▶ [Task to carry out]:
Within the data that follows, set down exactly the lines from the one containing "Get the requested" through the one containing "The word, then", both ends included.

▶ [Data excerpts]:
------------------------------
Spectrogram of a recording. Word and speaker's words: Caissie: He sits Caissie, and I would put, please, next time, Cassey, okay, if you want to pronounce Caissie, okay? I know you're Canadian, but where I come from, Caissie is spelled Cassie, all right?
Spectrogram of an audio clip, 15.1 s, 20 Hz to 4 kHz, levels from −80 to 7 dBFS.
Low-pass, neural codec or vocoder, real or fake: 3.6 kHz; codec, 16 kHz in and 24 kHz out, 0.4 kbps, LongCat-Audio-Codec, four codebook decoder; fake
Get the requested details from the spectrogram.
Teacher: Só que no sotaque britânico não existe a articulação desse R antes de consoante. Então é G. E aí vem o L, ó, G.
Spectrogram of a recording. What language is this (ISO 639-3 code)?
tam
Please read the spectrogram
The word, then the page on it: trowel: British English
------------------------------
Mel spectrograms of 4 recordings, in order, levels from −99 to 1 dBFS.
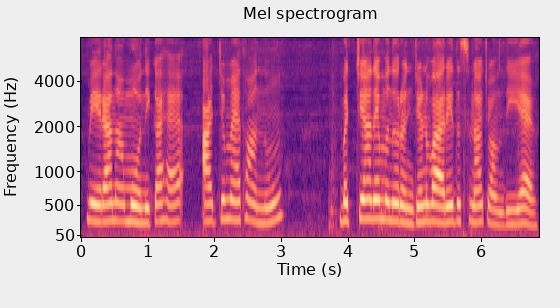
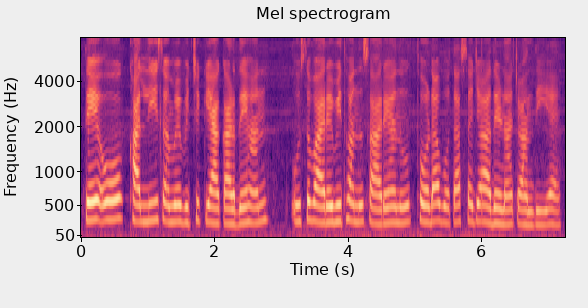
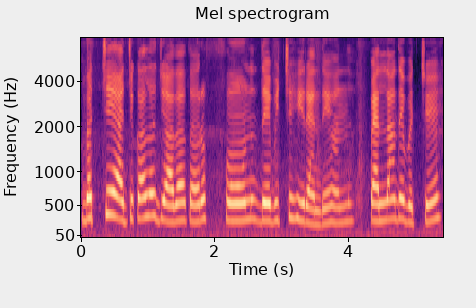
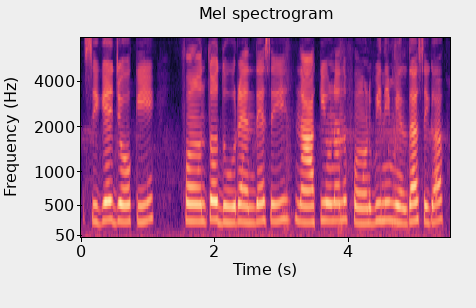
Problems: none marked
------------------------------
▶ [Result of this exercise]:
Get the requested details from the spectrogram.
Teacher: Só que no sotaque britânico não existe a articulação desse R antes de consoante. Então é G. E aí vem o L, ó, G.
Spectrogram of a recording. What language is this (ISO 639-3 code)?
tam
Please read the spectrogram
The word, then the page on it: trowel: British English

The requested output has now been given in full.